Omitting the pictures, restate all of the entries below exactly.

BEGIN RECORDS FOR THIS TASK

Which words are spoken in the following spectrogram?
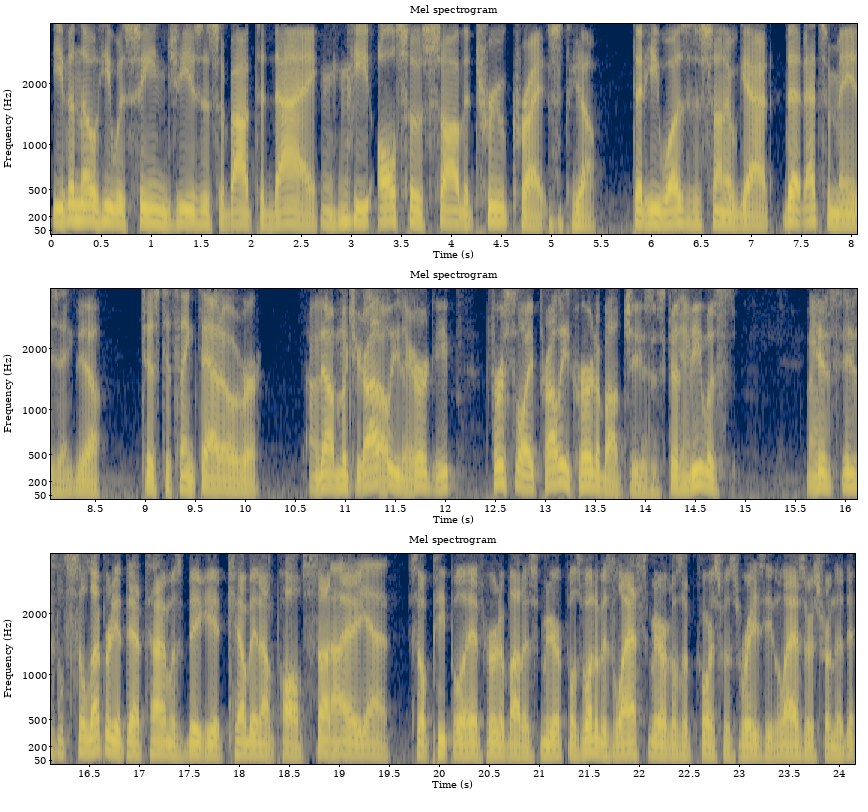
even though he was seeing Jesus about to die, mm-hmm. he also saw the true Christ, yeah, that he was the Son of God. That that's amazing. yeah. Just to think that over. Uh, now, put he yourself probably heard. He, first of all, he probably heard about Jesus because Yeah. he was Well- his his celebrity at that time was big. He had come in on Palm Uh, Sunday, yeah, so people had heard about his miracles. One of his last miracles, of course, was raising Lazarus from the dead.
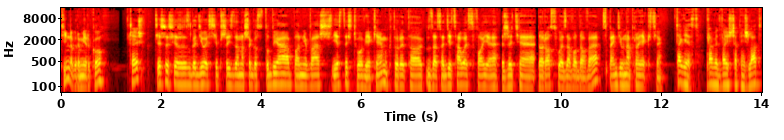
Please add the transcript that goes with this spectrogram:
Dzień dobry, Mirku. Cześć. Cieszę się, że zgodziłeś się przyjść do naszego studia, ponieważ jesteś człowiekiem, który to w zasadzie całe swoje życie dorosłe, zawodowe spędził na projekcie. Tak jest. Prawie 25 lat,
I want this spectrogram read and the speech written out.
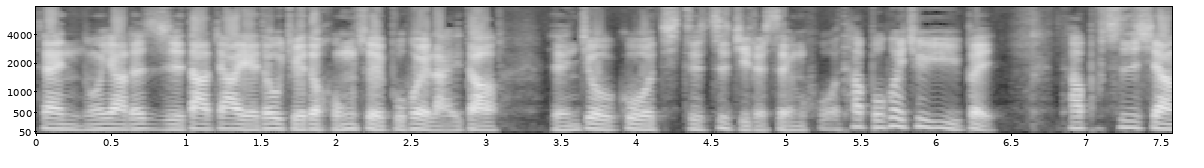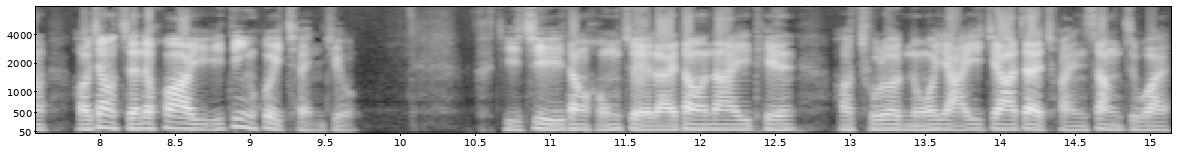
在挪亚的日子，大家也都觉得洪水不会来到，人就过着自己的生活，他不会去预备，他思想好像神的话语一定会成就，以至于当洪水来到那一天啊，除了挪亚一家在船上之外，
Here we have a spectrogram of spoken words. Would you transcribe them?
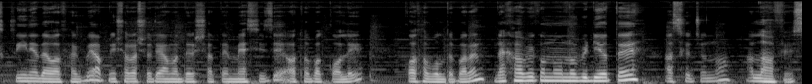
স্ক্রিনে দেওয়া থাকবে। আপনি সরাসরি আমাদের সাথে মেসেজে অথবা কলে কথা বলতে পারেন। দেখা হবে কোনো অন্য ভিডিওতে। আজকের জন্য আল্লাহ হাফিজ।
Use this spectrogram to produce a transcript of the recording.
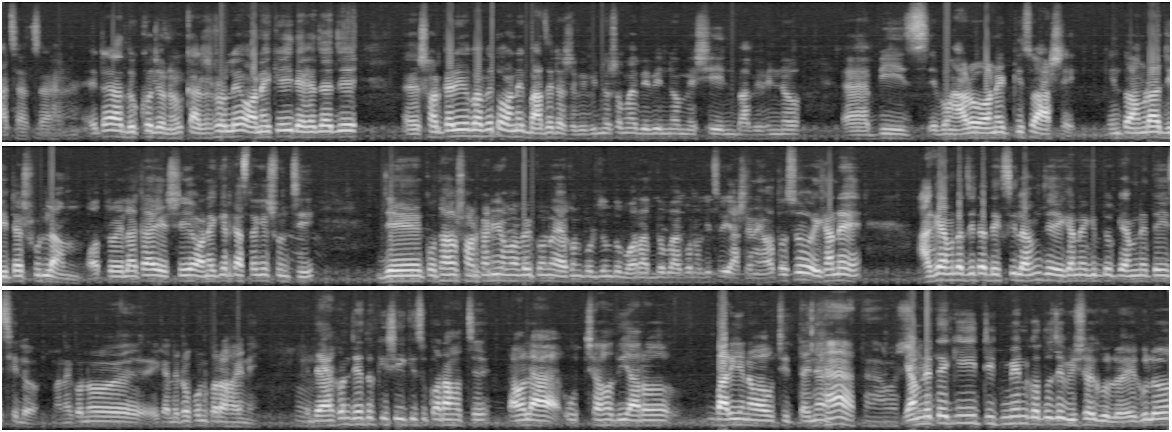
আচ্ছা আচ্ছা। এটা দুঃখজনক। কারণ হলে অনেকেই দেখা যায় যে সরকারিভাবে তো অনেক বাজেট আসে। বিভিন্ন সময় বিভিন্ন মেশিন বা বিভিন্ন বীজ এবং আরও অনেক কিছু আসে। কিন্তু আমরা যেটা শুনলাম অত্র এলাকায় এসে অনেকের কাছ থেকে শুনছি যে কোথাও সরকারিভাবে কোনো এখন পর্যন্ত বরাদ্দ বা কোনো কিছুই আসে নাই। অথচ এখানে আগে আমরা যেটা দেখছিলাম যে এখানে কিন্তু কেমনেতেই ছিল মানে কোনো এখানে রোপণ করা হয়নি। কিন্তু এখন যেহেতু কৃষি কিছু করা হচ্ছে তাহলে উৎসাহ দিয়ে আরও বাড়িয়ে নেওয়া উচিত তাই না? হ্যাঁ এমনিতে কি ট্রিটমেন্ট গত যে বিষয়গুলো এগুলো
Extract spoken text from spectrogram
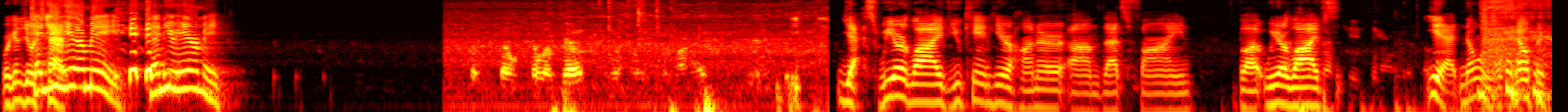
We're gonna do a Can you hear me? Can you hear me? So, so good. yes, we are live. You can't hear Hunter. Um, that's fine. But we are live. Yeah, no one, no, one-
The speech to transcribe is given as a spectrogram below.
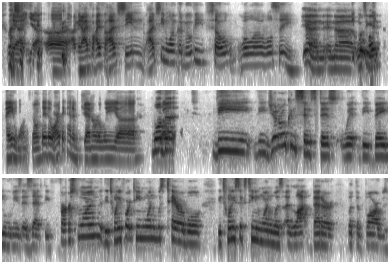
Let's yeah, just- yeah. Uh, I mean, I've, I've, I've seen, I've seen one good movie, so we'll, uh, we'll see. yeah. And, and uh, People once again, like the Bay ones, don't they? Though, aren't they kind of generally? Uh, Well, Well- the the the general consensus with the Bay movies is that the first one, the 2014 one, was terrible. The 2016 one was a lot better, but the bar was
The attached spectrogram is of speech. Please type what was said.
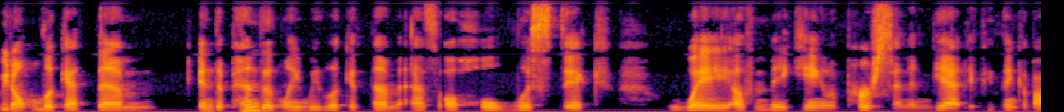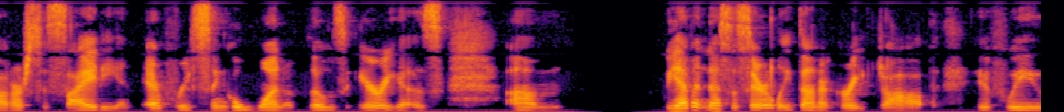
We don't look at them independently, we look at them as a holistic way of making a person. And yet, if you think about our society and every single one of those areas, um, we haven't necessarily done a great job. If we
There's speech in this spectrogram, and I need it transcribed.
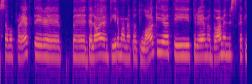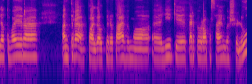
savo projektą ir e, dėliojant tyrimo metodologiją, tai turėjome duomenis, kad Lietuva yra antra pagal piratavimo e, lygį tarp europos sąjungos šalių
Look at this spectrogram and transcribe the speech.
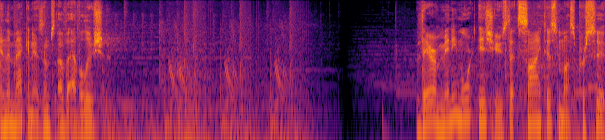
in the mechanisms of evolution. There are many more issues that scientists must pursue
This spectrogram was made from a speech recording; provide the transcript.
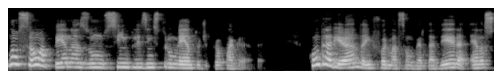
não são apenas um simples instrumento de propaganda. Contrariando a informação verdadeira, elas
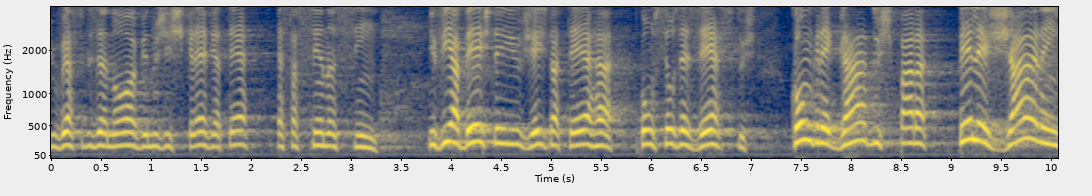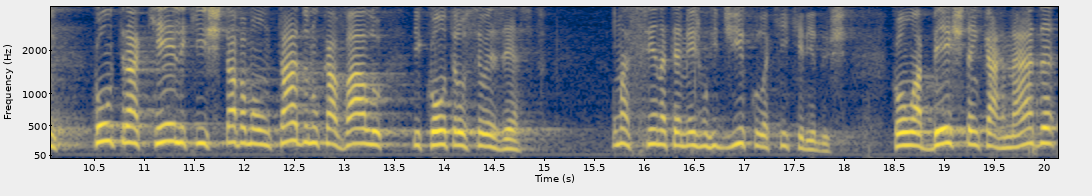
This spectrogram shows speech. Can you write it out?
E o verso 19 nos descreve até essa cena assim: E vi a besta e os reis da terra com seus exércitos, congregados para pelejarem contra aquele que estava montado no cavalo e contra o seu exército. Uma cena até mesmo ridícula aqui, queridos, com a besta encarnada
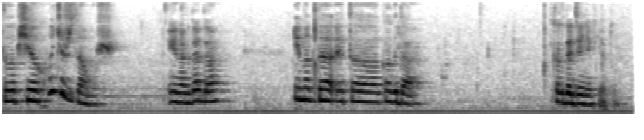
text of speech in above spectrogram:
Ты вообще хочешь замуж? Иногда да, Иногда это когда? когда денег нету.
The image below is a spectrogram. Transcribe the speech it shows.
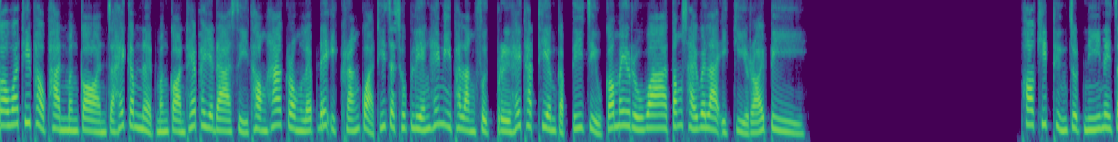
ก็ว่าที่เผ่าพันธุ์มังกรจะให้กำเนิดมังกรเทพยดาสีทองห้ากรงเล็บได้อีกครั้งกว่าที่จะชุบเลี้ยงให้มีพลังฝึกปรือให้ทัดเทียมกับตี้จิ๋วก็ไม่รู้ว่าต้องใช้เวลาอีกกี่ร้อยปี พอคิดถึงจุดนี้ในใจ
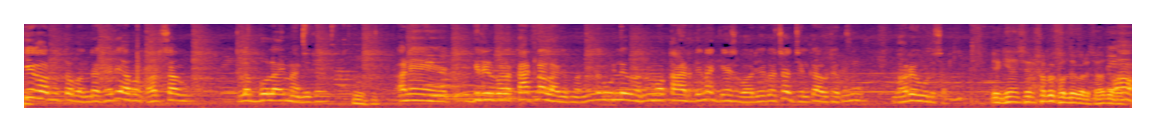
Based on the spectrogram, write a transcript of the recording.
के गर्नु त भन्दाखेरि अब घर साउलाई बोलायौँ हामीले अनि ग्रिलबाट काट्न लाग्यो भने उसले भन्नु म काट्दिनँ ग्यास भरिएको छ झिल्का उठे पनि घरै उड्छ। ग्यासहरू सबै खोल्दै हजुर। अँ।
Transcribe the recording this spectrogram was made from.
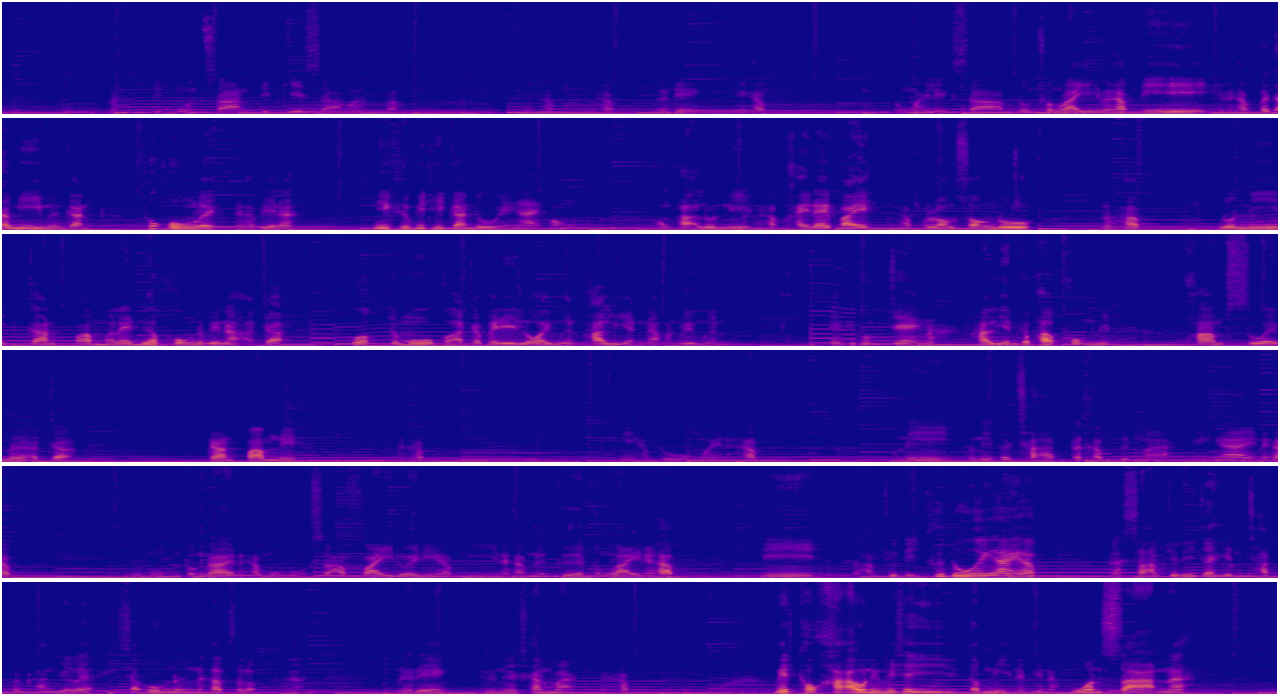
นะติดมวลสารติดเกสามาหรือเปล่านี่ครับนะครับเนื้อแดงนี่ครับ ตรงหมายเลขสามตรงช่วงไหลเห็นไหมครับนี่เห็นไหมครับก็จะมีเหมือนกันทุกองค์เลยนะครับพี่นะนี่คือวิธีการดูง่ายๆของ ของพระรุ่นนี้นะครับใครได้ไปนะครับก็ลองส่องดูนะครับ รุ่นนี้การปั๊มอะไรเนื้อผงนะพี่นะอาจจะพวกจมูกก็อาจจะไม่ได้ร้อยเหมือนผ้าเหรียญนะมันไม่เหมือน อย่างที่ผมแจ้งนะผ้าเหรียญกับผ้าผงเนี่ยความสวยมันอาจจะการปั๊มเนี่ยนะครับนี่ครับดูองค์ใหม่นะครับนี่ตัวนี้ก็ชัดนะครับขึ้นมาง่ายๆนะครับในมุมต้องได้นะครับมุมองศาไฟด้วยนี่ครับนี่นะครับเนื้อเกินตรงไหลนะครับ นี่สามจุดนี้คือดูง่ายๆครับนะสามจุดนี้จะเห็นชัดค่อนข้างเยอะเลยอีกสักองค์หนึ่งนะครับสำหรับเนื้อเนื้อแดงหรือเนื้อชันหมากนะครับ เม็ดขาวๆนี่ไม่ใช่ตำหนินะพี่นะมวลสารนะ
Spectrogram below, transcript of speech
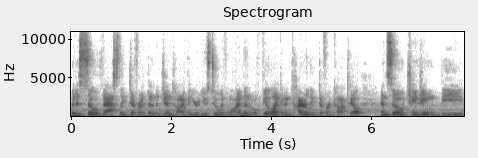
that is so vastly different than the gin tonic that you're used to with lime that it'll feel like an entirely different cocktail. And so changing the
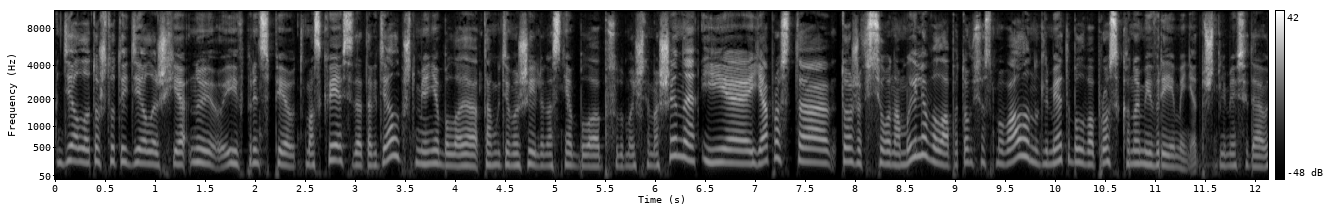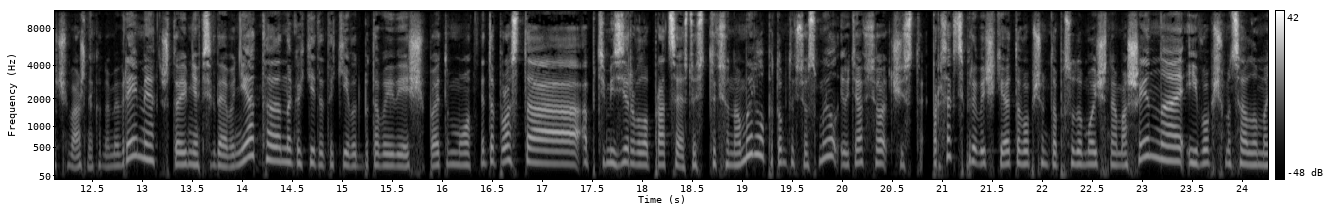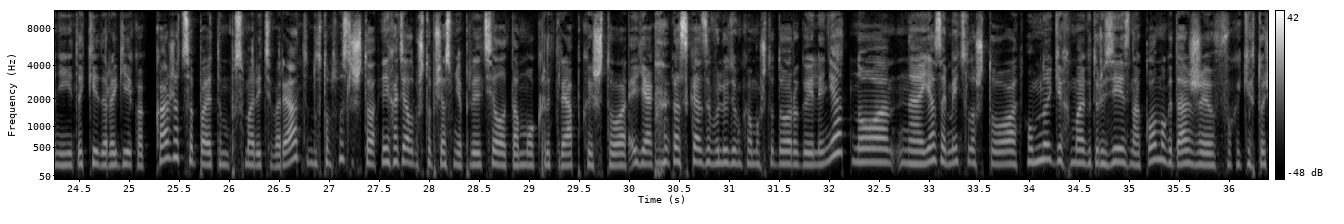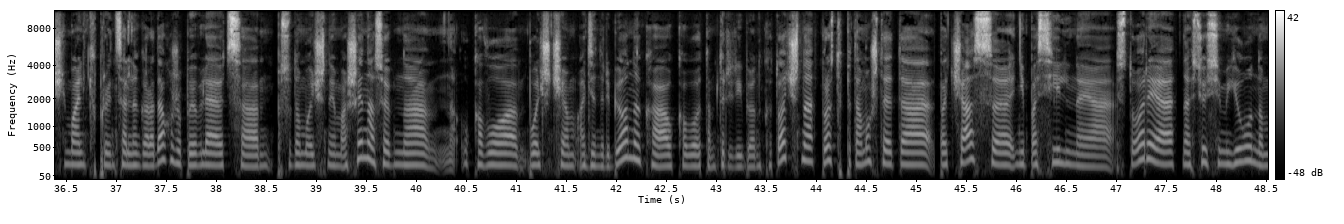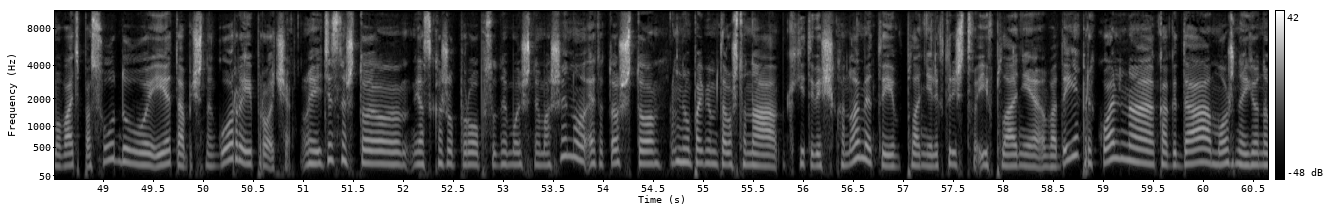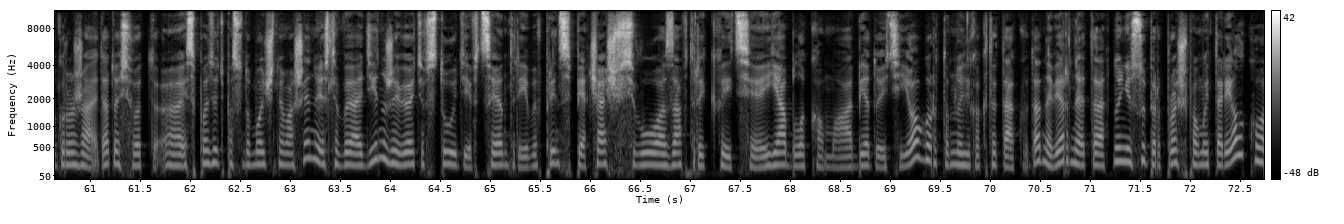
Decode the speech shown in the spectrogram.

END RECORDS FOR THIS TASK

→ **RESPONSE**
Which words are spoken in the following spectrogram?
even though he was seeing Jesus about to die, mm-hmm. he also saw the true Christ, yeah, that he was the Son of God. That that's amazing. yeah. Just to think that over. Uh, now, put he yourself probably heard. He, first of all, he probably heard about Jesus because Yeah. he was Well- his his celebrity at that time was big. He had come in on Palm Uh, Sunday, yeah, so people had heard about his miracles. One of his last miracles, of course, was raising Lazarus from the dead.
Please add the transcript that goes with this spectrogram:
Dzień dobry, Mirku. Cześć. Cieszę się, że zgodziłeś się przyjść do naszego studia, ponieważ jesteś człowiekiem, który to w zasadzie całe swoje życie dorosłe, zawodowe spędził na projekcie. Tak jest. Prawie 25 lat,
I want this spectrogram read and the speech written out.
在挪亚的日子，大家也都觉得洪水不会来到，人就过着自己的生活，他不会去预备，他思想好像神的话语一定会成就，以至于当洪水来到那一天啊，除了挪亚一家在船上之外，
Here we have a spectrogram of spoken words. Would you transcribe them?
স্ক্রিনে দেওয়া থাকবে। আপনি সরাসরি আমাদের সাথে মেসেজে অথবা কলে কথা বলতে পারেন। দেখা হবে কোনো অন্য ভিডিওতে। আজকের জন্য আল্লাহ হাফিজ।
Use this spectrogram to produce a transcript of the recording.
আচ্ছা আচ্ছা। এটা দুঃখজনক। কারণ হলে অনেকেই দেখা যায় যে সরকারিভাবে তো অনেক বাজেট আসে। বিভিন্ন সময় বিভিন্ন মেশিন বা বিভিন্ন বীজ এবং আরও অনেক কিছু আসে। কিন্তু আমরা যেটা শুনলাম অত্র এলাকায় এসে অনেকের কাছ থেকে শুনছি যে কোথাও সরকারিভাবে কোনো এখন পর্যন্ত বরাদ্দ বা কোনো কিছুই আসে নাই। অথচ এখানে আগে আমরা যেটা দেখছিলাম যে এখানে কিন্তু কেমনেতেই ছিল মানে কোনো এখানে রোপণ করা হয়নি। কিন্তু এখন যেহেতু কৃষি কিছু করা হচ্ছে তাহলে উৎসাহ দিয়ে আরও বাড়িয়ে নেওয়া উচিত তাই না? হ্যাঁ এমনিতে কি ট্রিটমেন্ট গত যে বিষয়গুলো এগুলো
Extract spoken text from spectrogram
We're gonna do a Can you hear me? Can you hear me? So, so good. yes, we are live. You can't hear Hunter. Um, that's fine. But we are live. Yeah, no one, no, one-
The speech to transcribe is given as a spectrogram below.
Let's yeah, just- yeah. Uh, I mean, I've, I've, I've seen, I've seen one good movie, so we'll, uh, we'll see. yeah. And, and uh, People once again, like the Bay ones, don't they? Though, aren't they kind of generally? Uh, Well, Well- the the the general consensus with the Bay movies is that the first one, the 2014 one, was terrible. The 2016 one was a lot better, but the bar was
The attached spectrogram is of speech. Please type what was said.
We don't look at them independently, we look at them as a holistic way of making a person. And yet, if you think about our society and every single one of those areas, um, we haven't necessarily done a great job. If we
There's speech in this spectrogram, and I need it transcribed.
savo projektą ir e, dėliojant tyrimo metodologiją, tai turėjome duomenis, kad Lietuva yra antra pagal piratavimo e, lygį tarp europos sąjungos šalių
Look at this spectrogram and transcribe the speech.
in the mechanisms of evolution. There are many more issues that scientists must pursue
This spectrogram was made from a speech recording; provide the transcript.
não são apenas um simples instrumento de propaganda. Contrariando a informação verdadeira, elas
This spectrogram shows speech. Can you write it out?
E o verso 19 nos descreve até essa cena assim: E vi a besta e os reis da terra com seus exércitos, congregados para pelejarem contra aquele que estava montado no cavalo e contra o seu exército. Uma cena até mesmo ridícula aqui, queridos, com a besta encarnada
text of speech in above spectrogram:
Ты вообще хочешь замуж? Иногда да, Иногда это когда? когда денег нету.
The image below is a spectrogram. Transcribe the speech it shows.
ก็ว่าที่เผ่าพันธุ์มังกรจะให้กำเนิดมังกรเทพยดาสีทองห้ากรงเล็บได้อีกครั้งกว่าที่จะชุบเลี้ยงให้มีพลังฝึกปรือให้ทัดเทียมกับตี้จิ๋วก็ไม่รู้ว่าต้องใช้เวลาอีกกี่ร้อยปี พอคิดถึงจุดนี้ในใจ
Based on the spectrogram, write a transcript of the recording.
के गर्नु त भन्दाखेरि अब घर साउलाई बोलायौँ हामीले अनि ग्रिलबाट काट्न लाग्यो भने उसले भन्नु म काट्दिनँ ग्यास भरिएको छ झिल्का उठे पनि घरै उड्छ। ग्यासहरू सबै खोल्दै हजुर। अँ।
Transcribe the recording this spectrogram was made from.
นะติดมวลสารติดเกสามาหรือเปล่านี่ครับนะครับเนื้อแดงนี่ครับ ตรงหมายเลขสามตรงช่วงไหลเห็นไหมครับนี่เห็นไหมครับก็จะมีเหมือนกันทุกองค์เลยนะครับพี่นะนี่คือวิธีการดูง่ายๆของ ของพระรุ่นนี้นะครับใครได้ไปนะครับก็ลองส่องดูนะครับ รุ่นนี้การปั๊มอะไรเนื้อผงนะพี่นะอาจจะพวกจมูกก็อาจจะไม่ได้ร้อยเหมือนผ้าเหรียญนะมันไม่เหมือน อย่างที่ผมแจ้งนะผ้าเหรียญกับผ้าผงเนี่ยความสวยมันอาจจะการปั๊มเนี่ยนะครับนี่ครับดูองค์ใหม่นะครับนี่ตัวนี้ก็ชัดนะครับขึ้นมาง่ายๆนะครับในมุมต้องได้นะครับมุมองศาไฟด้วยนี่ครับนี่นะครับเนื้อเกินตรงไหลนะครับ นี่สามจุดนี้คือดูง่ายๆครับนะสามจุดนี้จะเห็นชัดค่อนข้างเยอะเลยอีกสักองค์หนึ่งนะครับสำหรับเนื้อเนื้อแดงหรือเนื้อชันหมากนะครับ เม็ดขาวๆนี่ไม่ใช่ตำหนินะพี่นะมวลสารนะ
Spectrogram below, transcript of speech
that is so vastly different than the gin tonic that you're used to with lime that it'll feel like an entirely different cocktail. And so changing the
Decode the speech shown in the spectrogram.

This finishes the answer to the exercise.